- **EXERCISE PROMPT**
Retrieve every line from the records in which the word "below" occurs.

- **PROVIDED RECORDS**
-----
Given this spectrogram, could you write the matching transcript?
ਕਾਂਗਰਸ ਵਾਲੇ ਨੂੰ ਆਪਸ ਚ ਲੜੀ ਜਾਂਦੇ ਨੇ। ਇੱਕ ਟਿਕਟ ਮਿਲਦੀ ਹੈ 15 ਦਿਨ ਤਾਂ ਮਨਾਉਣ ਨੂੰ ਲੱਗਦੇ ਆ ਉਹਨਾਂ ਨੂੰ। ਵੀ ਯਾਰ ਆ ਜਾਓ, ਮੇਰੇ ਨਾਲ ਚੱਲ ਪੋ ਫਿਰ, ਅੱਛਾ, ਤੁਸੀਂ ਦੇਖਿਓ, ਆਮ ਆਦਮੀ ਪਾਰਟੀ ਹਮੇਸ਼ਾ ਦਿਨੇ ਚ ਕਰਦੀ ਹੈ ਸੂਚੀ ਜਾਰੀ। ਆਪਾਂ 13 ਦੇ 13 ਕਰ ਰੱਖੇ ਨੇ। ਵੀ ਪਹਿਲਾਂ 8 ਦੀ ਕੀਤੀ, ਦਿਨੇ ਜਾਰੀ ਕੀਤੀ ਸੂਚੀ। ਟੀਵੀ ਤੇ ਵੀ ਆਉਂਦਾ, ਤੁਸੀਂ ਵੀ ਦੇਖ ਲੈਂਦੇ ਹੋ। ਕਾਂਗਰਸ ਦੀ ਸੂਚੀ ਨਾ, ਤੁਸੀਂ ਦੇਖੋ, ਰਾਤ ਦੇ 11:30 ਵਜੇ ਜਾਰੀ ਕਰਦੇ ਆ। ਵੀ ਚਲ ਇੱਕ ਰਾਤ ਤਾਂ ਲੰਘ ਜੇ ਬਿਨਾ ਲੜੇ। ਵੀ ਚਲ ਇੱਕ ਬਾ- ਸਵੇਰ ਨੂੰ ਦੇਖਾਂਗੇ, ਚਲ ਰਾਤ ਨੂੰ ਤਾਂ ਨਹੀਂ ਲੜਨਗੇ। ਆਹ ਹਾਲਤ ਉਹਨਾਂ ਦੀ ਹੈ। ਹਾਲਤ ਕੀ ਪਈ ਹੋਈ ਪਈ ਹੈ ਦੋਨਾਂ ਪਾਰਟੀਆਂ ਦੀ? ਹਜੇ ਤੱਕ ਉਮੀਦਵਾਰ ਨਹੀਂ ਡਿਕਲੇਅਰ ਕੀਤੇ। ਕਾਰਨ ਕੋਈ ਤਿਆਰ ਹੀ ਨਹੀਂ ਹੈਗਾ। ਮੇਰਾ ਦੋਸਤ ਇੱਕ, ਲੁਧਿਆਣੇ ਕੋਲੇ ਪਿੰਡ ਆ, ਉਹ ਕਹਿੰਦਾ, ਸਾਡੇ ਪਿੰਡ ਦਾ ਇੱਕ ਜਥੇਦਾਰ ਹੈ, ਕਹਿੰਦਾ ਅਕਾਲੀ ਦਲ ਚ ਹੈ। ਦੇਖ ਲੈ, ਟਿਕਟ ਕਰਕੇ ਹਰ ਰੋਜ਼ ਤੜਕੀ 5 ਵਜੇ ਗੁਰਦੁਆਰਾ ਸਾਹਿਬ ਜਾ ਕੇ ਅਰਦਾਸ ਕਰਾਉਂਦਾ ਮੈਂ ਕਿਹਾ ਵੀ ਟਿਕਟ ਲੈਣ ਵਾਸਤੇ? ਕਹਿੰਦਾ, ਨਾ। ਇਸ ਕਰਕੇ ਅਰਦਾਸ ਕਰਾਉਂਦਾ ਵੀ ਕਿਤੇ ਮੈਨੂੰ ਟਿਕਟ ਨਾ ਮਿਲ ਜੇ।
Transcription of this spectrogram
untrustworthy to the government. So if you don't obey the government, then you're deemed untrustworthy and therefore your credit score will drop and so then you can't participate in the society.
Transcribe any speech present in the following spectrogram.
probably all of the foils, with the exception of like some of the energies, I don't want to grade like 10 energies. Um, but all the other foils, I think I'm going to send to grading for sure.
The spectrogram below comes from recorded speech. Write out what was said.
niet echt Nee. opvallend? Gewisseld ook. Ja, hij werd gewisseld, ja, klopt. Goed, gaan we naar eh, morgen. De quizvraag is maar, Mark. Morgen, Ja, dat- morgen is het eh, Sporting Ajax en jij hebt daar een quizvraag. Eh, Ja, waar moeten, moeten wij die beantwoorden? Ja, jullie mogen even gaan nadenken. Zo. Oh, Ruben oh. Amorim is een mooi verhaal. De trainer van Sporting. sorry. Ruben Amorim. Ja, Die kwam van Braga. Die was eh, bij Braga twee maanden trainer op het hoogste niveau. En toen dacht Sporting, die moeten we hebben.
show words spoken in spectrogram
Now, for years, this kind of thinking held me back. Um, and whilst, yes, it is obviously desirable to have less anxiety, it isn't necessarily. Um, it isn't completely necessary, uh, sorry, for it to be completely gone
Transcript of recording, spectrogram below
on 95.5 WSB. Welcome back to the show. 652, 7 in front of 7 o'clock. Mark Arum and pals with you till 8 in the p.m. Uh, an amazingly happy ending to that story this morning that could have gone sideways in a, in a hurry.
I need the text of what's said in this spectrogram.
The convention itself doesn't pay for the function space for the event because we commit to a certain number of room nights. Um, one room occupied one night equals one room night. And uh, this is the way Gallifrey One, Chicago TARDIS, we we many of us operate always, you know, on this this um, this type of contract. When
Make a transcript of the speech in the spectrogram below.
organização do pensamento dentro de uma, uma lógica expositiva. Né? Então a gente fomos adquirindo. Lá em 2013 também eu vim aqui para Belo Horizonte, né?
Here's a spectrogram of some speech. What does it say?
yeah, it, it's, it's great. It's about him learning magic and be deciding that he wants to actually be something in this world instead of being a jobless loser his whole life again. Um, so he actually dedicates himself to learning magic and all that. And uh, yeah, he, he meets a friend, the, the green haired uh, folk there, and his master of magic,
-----
- **WRITTEN ANSWER**
The spectrogram below comes from recorded speech. Write out what was said.
Transcript of recording, spectrogram below
Make a transcript of the speech in the spectrogram below.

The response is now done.